October 19, 1870
Each person now receives one hundred grams of meat per day, the system of distribution being that everyone has to wait on an average two hours before he receives his meat at the door of a butcher’s shop. I dine habitually at a bouillon; there horseflesh is eaten in the place of beef, and cat is called rabbit. Both, however, are excellent, and the former is a little sweeter than beef, but in other respects much like it; the latter something between rabbit and squirrel, with a flavor all its own. It is delicious. I recommend those who have cats with philoprogenitive proclivities, instead of drowning the kittens, to eat them. Either smothered in onions or in a ragout they are excellent.
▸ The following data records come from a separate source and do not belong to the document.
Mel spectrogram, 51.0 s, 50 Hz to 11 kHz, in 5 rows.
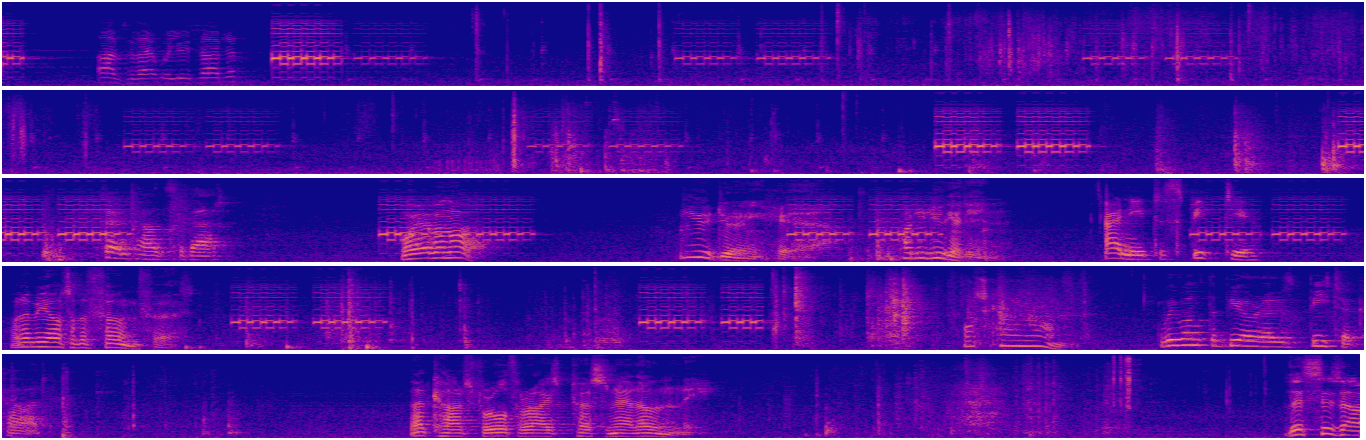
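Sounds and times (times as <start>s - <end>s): telephone ringing: 0.0s - 0.4s, 2.0s - 3.3s, 5.0s - 6.3s, 8.0s - 9.4s, 11.0s - 12.4s, 14.1s - 15.4s, 17.2s - 18.5s, 20.1s - 21.8s, 23.2s - 24.6s, 26.3s - 27.9s, 29.2s - 30.6s, 32.4s - 33.7s, 35.4s - 36.6s.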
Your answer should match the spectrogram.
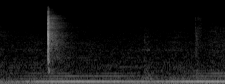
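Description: A single sharp click from the miter saw's LED work-light switch about half a second in, as the light is switched on, over a faint steady electrical hum.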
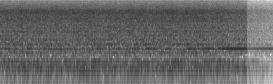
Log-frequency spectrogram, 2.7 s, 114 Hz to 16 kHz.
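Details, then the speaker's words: 1980s Ariston by Colston Electronic 3000 spin dryer, auto pump version, spinning during a hose rinse-out of the tub: steady high whistle over an even rushing spin, cutting off sharply; air through the slit in the middle, normal. "Nice whistle you get. All that whistle is, it's the air going through that little slit in the middle."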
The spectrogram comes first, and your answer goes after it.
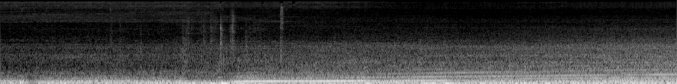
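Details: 1977 Ford Thunderbird V8 after exhaust leak fix between cat and pipe using muffler mud with gasket on rusted flange; pulls hard accelerating, note climbing smoothly with no ticking or puffing: normal exhaust under acceleration, leak fixed.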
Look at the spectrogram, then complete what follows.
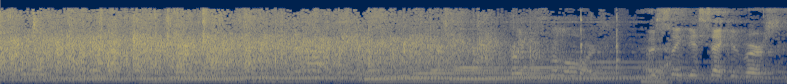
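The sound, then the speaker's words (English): An audience claps hands in praise at a church service, a dense, steady wash of clapping that runs throughout and eases slightly toward the end, with voices and tonal sounds underneath. “Let's give the Lord a real good hand clap of praise tonight.”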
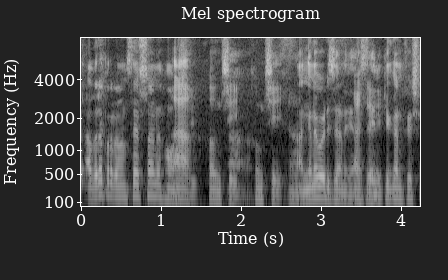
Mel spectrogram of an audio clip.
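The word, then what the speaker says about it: Hongqi: നല്ലത് കാണാൻ ഈ ഇതുപോലെ ഹോങ്ങ് ഷി എന്നാണ് കേട്ടോ ഹോങ്ങ് ഷി എന്നാണ് ശരിക്കും ഉച്ചാരണം അതെ ഹോങ്ങ് ഷി ഹോങ്ങ് ഷി ഹോങ്ങ്ഷി എന്നാണ് ഹോങ്ങ് ഷി അപ്പൊ എഴുതുന്നത് ഇങ്ങനെയൊക്കെ ആണെങ്കിലും ആ ഉച്ചാരണം അങ്ങനെയാണ് പിന്നെ ഇതൊക്കെ എൽഇഡി സ്ട്രിപ്പ് തന്നെ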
To turn for a moment to less serious matters. I never shall see a donkey without gratefully thinking of a Prussian. If anyone happens to fall out with his jackass, let me recommend him, instead of beating it, to slay and eat it. Donkey is now all the fashion. When one is asked to dinner, as an inducement, one is told that there will be donkey. The flesh of this obstinate but weak-minded quadruped is delicious—in color like mutton, firm, and savory. This siege will destroy many illusions, and among them the prejudice which has prevented many animals being used as food. I can most solemnly assert that I never wish to taste a better dinner than a joint of a donkey or a ragout of cat—trust me.
All the animals in the zoological gardens have been killed except the monkeys; these are kept alive from a vague and Darwinian notion that they are our relatives, or at least the relatives of some of the members of the government, to whom in the matter of beauty, nature has not been bountiful.
Almost all the animals in the Jardin d’Acclimatation have been eaten. They average about seven francs per pound. Kangaroo, however, has been sold for twelve francs per pound. Yesterday I dined with the correspondent of a London paper. He had managed to get a large piece of mouflon, an animal which is, I believe, only found in Corsica. I can only describe it by saying that it tasted of mouflon, and nothing else. Without being absolutely bad, I do not think that I shall take up my residence in Corsica, in order habitually to feed upon it.
In the rue Blanche there is a butcher who sells dogs, cats, and rats. He has many customers, but it is amusing to see them sneak into the shop after carefully looking round to make sure that none of their acquaintances are near. A prejudice has arisen against rats, because the doctors say that their flesh is full of trichinae. For my part I have a guilty feeling when I eat dog, the friend of man. I had a slice of a spaniel the other day; it was by no means bad, something like lamb, but I felt like a cannibal. Epicures in dog flesh tell me that poodle is by far the best, and recommend me to avoid bulldog, which is coarse and tasteless.
January 6, 1871
Yesterday, I had a slice of Pollux for dinner. Pollux and his brother Castor are two elephants from the zoological gardens, which have been killed. It was tough, coarse, and oily, and I do not recommend English families to eat elephant as long as they can get beef or mutton. Many of the restaurants are closed owing to want of fuel. They are recommended to use lamps, but although French cooks can do wonders with very poor materials, when they are called upon to cook an elephant with a spirit lamp the thing is almost beyond their ingenuity. Castor and Pollux’s trunks sold for forty-five francs per pound; the other parts of the interesting twins fetched about ten francs per pound.
Image: The Royal Menagerie at the Tower of London, 1816